* [ASSIGNMENT]: Return the whole listing, line for line, without the pictures in it.

::::::::

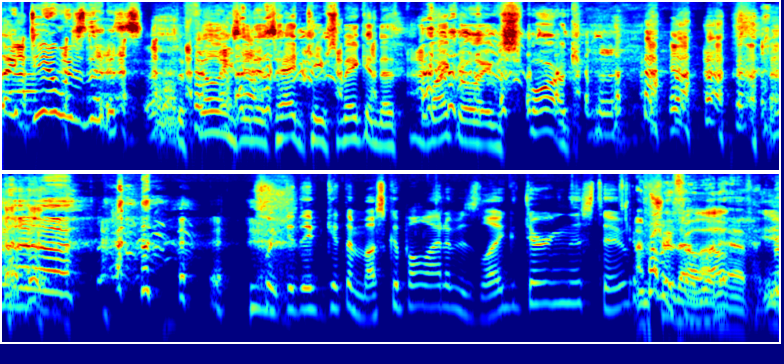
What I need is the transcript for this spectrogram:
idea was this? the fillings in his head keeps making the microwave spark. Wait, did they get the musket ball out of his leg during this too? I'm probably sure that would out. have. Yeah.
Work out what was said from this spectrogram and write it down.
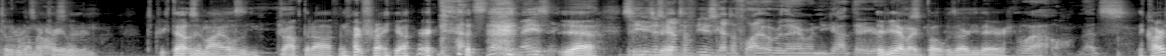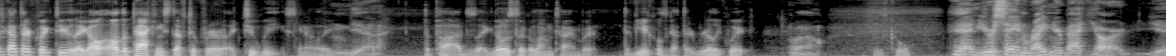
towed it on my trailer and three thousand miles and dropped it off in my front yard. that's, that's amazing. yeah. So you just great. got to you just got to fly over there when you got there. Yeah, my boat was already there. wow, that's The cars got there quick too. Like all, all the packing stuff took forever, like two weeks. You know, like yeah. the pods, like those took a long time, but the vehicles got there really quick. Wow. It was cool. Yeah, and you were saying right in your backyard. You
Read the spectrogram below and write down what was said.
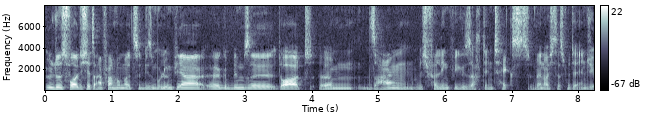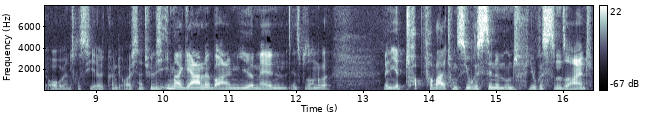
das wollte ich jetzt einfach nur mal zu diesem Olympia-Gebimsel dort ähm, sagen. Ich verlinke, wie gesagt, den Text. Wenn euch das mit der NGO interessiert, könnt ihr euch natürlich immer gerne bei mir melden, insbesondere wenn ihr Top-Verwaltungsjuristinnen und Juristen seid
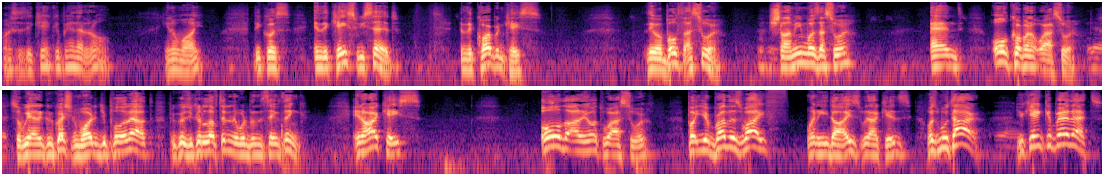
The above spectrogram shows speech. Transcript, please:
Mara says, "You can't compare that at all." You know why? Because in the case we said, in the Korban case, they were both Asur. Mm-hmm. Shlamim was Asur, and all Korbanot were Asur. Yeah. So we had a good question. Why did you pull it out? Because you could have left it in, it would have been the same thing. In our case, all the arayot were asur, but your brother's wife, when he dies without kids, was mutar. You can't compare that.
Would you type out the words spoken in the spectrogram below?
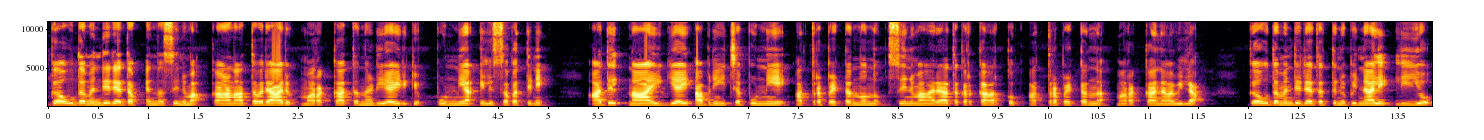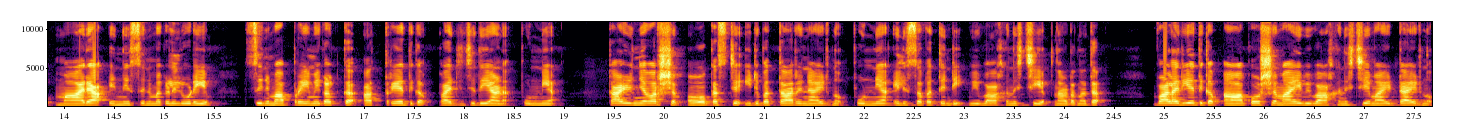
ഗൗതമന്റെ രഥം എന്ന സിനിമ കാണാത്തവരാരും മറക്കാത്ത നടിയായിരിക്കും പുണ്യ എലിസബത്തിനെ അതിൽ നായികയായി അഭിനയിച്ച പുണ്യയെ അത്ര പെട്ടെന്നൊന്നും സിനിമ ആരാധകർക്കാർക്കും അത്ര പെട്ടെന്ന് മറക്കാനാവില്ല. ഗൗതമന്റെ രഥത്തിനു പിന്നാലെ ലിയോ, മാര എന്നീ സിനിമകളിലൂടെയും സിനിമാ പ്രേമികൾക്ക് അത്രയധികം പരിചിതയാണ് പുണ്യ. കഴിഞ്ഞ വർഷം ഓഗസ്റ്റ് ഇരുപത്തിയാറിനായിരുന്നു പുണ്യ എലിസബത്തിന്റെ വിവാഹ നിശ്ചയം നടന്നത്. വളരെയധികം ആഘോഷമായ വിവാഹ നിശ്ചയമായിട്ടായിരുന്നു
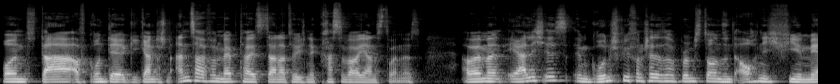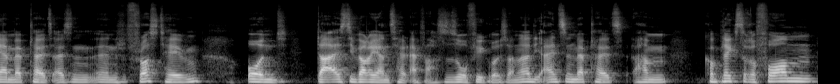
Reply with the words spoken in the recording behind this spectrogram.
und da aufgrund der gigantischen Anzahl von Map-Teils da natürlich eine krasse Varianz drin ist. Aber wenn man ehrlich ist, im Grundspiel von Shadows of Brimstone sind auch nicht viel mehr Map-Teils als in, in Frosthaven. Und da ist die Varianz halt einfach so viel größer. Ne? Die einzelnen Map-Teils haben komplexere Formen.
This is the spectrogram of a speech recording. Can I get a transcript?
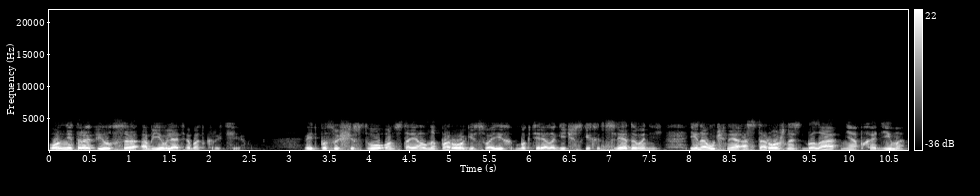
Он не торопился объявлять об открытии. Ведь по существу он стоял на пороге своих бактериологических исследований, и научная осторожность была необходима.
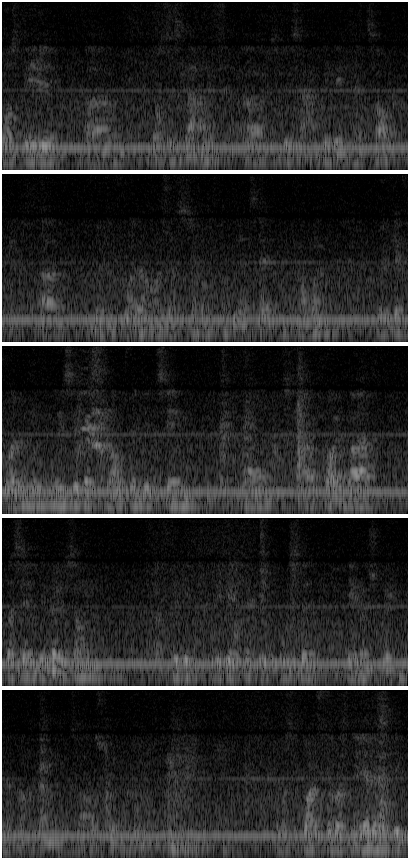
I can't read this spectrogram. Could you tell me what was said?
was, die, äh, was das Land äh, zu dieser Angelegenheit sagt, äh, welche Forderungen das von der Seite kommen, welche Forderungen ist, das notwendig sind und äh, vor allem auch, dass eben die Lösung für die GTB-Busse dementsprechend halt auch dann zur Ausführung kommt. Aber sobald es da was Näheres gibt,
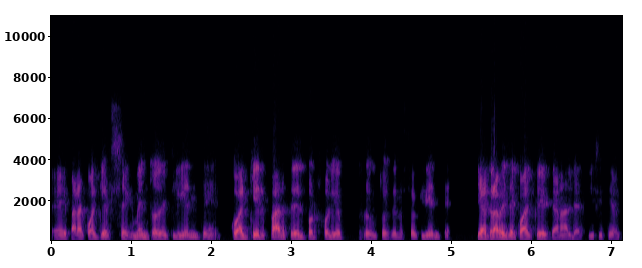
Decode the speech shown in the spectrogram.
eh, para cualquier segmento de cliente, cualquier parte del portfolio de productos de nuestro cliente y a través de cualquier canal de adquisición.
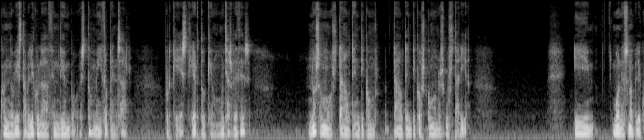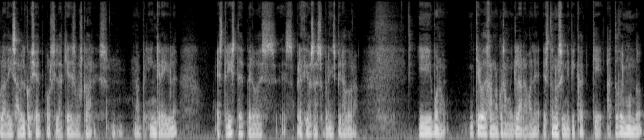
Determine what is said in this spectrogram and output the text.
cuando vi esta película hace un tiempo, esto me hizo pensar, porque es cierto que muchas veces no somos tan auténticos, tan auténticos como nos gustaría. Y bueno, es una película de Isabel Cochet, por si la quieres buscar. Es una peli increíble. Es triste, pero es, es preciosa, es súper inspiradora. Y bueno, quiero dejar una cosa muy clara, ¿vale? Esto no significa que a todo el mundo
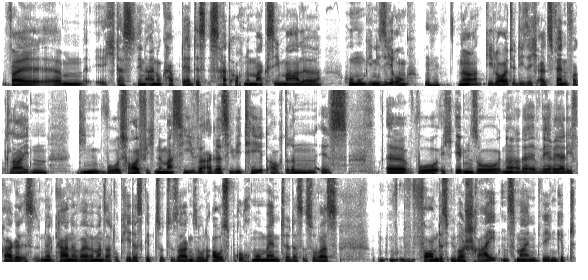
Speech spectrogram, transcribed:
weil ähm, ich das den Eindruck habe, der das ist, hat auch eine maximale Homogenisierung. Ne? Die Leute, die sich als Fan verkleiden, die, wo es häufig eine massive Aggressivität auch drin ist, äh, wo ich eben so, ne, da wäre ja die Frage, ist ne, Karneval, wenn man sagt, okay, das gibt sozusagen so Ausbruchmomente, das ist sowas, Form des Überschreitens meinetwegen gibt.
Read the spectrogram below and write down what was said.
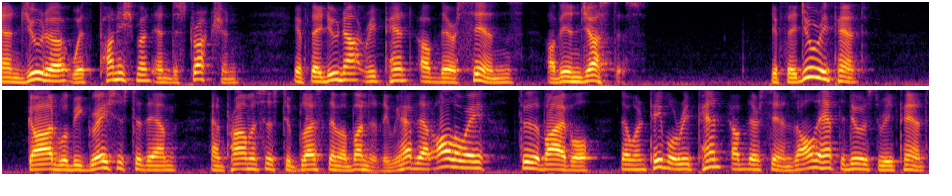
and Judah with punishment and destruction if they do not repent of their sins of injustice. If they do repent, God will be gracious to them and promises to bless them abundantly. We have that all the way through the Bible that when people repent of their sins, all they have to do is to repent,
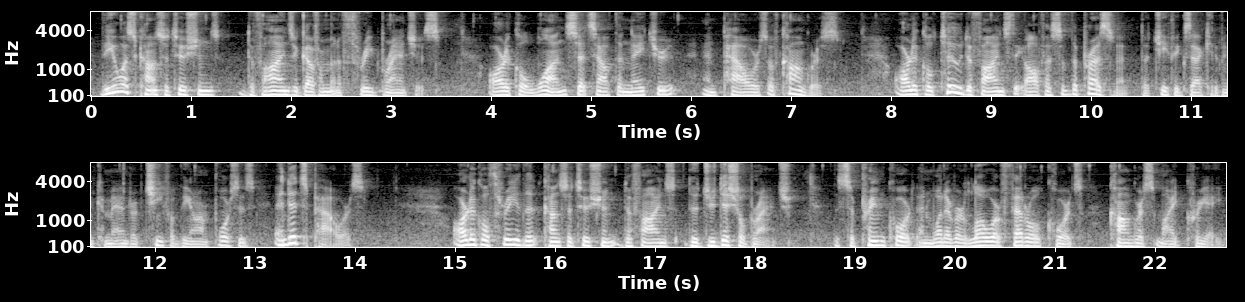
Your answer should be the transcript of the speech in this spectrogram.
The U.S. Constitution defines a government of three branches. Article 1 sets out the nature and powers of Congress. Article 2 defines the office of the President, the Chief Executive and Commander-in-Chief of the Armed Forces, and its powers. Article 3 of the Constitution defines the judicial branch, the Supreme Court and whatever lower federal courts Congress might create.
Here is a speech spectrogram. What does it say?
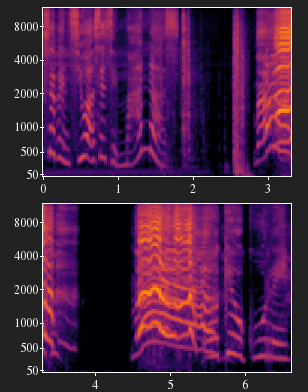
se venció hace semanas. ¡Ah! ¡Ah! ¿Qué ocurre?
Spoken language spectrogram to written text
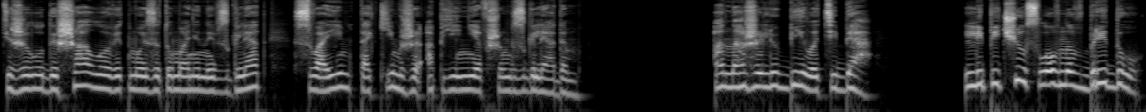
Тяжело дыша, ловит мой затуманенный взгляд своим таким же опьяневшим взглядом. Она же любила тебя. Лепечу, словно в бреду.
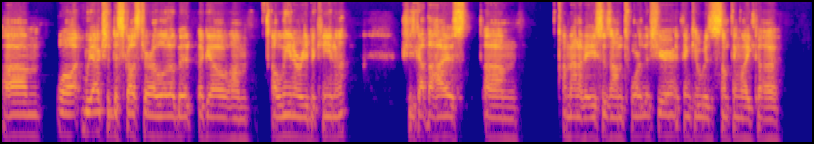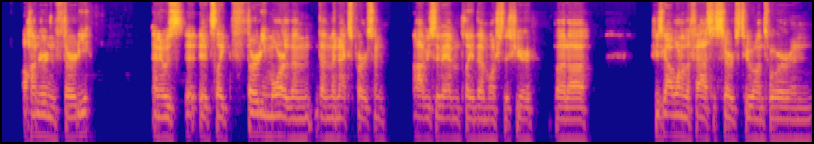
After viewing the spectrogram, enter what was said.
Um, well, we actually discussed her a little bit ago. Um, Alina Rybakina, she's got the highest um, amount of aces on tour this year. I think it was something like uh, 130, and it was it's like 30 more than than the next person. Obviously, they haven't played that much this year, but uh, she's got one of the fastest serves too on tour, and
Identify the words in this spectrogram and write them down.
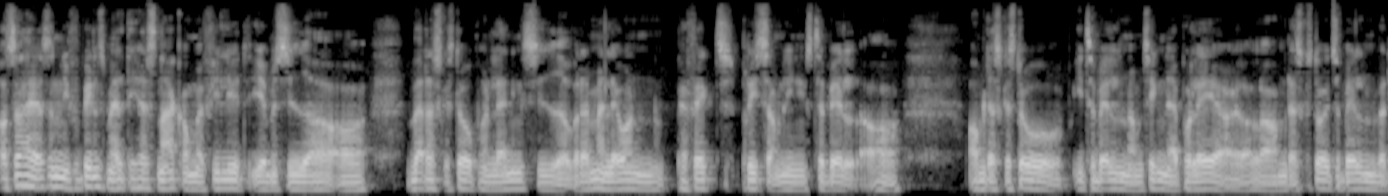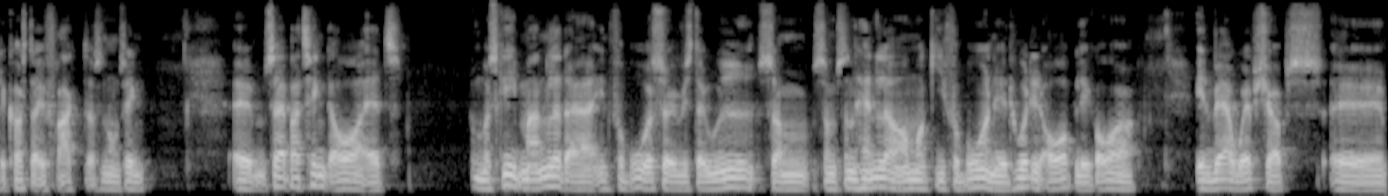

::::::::

* [ANSWER BOX]:
What I need is the transcript for this spectrogram:
idea was this? the fillings in his head keeps making the microwave spark. Wait, did they get the musket ball out of his leg during this too? I'm probably sure that would out. have. Yeah.
Work out what was said from this spectrogram and write it down.
towed it on my trailer and three thousand miles and dropped it off in my front yard. that's, that's amazing. yeah. So you just great. got to you just got to fly over there when you got there. Yeah, my boat was already there. wow, that's The cars got there quick too. Like all, all the packing stuff took forever, like two weeks. You know, like yeah. the pods, like those took a long time, but the vehicles got there really quick. Wow. It was cool. Yeah, and you were saying right in your backyard. You
Read the spectrogram below and write down what was said.
das wollte ich jetzt einfach nur mal zu diesem Olympia-Gebimsel dort ähm, sagen. Ich verlinke, wie gesagt, den Text. Wenn euch das mit der NGO interessiert, könnt ihr euch natürlich immer gerne bei mir melden, insbesondere wenn ihr Top-Verwaltungsjuristinnen und Juristen seid
The above spectrogram shows speech. Transcript, please:
Mara says, "You can't compare that at all." You know why? Because in the case we said, in the Korban case, they were both Asur. Mm-hmm. Shlamim was Asur, and all Korbanot were Asur. Yeah. So we had a good question. Why did you pull it out? Because you could have left it in, it would have been the same thing. In our case, all the arayot were asur, but your brother's wife, when he dies without kids, was mutar. You can't compare that.
Would you type out the words spoken in the spectrogram below?
ഗൗതമന്റെ രഥം എന്ന സിനിമ കാണാത്തവരാരും മറക്കാത്ത നടിയായിരിക്കും പുണ്യ എലിസബത്തിനെ അതിൽ നായികയായി അഭിനയിച്ച പുണ്യയെ അത്ര പെട്ടെന്നൊന്നും സിനിമ ആരാധകർക്കാർക്കും അത്ര പെട്ടെന്ന് മറക്കാനാവില്ല. ഗൗതമന്റെ രഥത്തിനു പിന്നാലെ ലിയോ, മാര എന്നീ സിനിമകളിലൂടെയും സിനിമാ പ്രേമികൾക്ക് അത്രയധികം പരിചിതയാണ് പുണ്യ. കഴിഞ്ഞ വർഷം ഓഗസ്റ്റ് ഇരുപത്തിയാറിനായിരുന്നു പുണ്യ എലിസബത്തിന്റെ വിവാഹ നിശ്ചയം നടന്നത്. വളരെയധികം ആഘോഷമായ വിവാഹ നിശ്ചയമായിട്ടായിരുന്നു
Reply with the words spoken in the recording behind this spectrogram.
und da aufgrund der gigantischen Anzahl von Map-Teils da natürlich eine krasse Varianz drin ist. Aber wenn man ehrlich ist, im Grundspiel von Shadows of Brimstone sind auch nicht viel mehr Map-Teils als in, in Frosthaven. Und da ist die Varianz halt einfach so viel größer. Ne? Die einzelnen Map-Teils haben komplexere Formen.
This is the spectrogram of a speech recording. Can I get a transcript?
Он не торопился объявлять об открытии. Ведь по существу он стоял на пороге своих бактериологических исследований, и научная осторожность была необходима.
I can't read this spectrogram. Could you tell me what was said?
was, die, äh, was das Land äh, zu dieser Angelegenheit sagt, äh, welche Forderungen das von der Seite kommen, welche Forderungen ist, das notwendig sind und äh, vor allem auch, dass eben die Lösung für die GTB-Busse dementsprechend halt auch dann zur Ausführung kommt. Aber sobald es da was Näheres gibt,
Decode the speech shown in the spectrogram.
eh, para cualquier segmento de cliente, cualquier parte del portfolio de productos de nuestro cliente y a través de cualquier canal de adquisición.
Determine what is said in this spectrogram and output the text.
cuando vi esta película hace un tiempo, esto me hizo pensar, porque es cierto que muchas veces no somos tan auténticos, tan auténticos como nos gustaría. Y bueno, es una película de Isabel Cochet, por si la quieres buscar. Es una peli increíble. Es triste, pero es, es preciosa, es súper inspiradora. Y bueno, quiero dejar una cosa muy clara, ¿vale? Esto no significa que a todo el mundo
Speech spectrogram, transcribed:
weil ähm, ich das den Eindruck habe, der das ist, hat auch eine maximale Homogenisierung. Ne? Die Leute, die sich als Fan verkleiden, die, wo es häufig eine massive Aggressivität auch drin ist, äh, wo ich eben so, ne, da wäre ja die Frage, ist ne, Karneval, wenn man sagt, okay, das gibt sozusagen so Ausbruchmomente, das ist sowas, Form des Überschreitens meinetwegen gibt.
Read the spectrogram below and write down what was said.
and Judah with punishment and destruction if they do not repent of their sins of injustice. If they do repent, God will be gracious to them and promises to bless them abundantly. We have that all the way through the Bible that when people repent of their sins, all they have to do is to repent,
Your answer should be the transcript of the speech in this spectrogram.
The U.S. Constitution defines a government of three branches. Article 1 sets out the nature and powers of Congress. Article 2 defines the office of the President, the Chief Executive and Commander-in-Chief of the Armed Forces, and its powers. Article 3 of the Constitution defines the judicial branch, the Supreme Court and whatever lower federal courts Congress might create.
Here is a speech spectrogram. What does it say?
se venció hace semanas. ¡Ah! ¡Ah! ¿Qué ocurre?
Spoken language spectrogram to written text
Тяжело дыша, ловит мой затуманенный взгляд своим таким же опьяневшим взглядом. Она же любила тебя. Лепечу, словно в бреду.
After viewing the spectrogram, enter what was said.
Um, well, we actually discussed her a little bit ago. Um, Alina Rybakina, she's got the highest um, amount of aces on tour this year. I think it was something like uh, 130, and it was it's like 30 more than than the next person. Obviously, they haven't played that much this year, but uh, she's got one of the fastest serves too on tour, and
Identify the words in this spectrogram and write them down.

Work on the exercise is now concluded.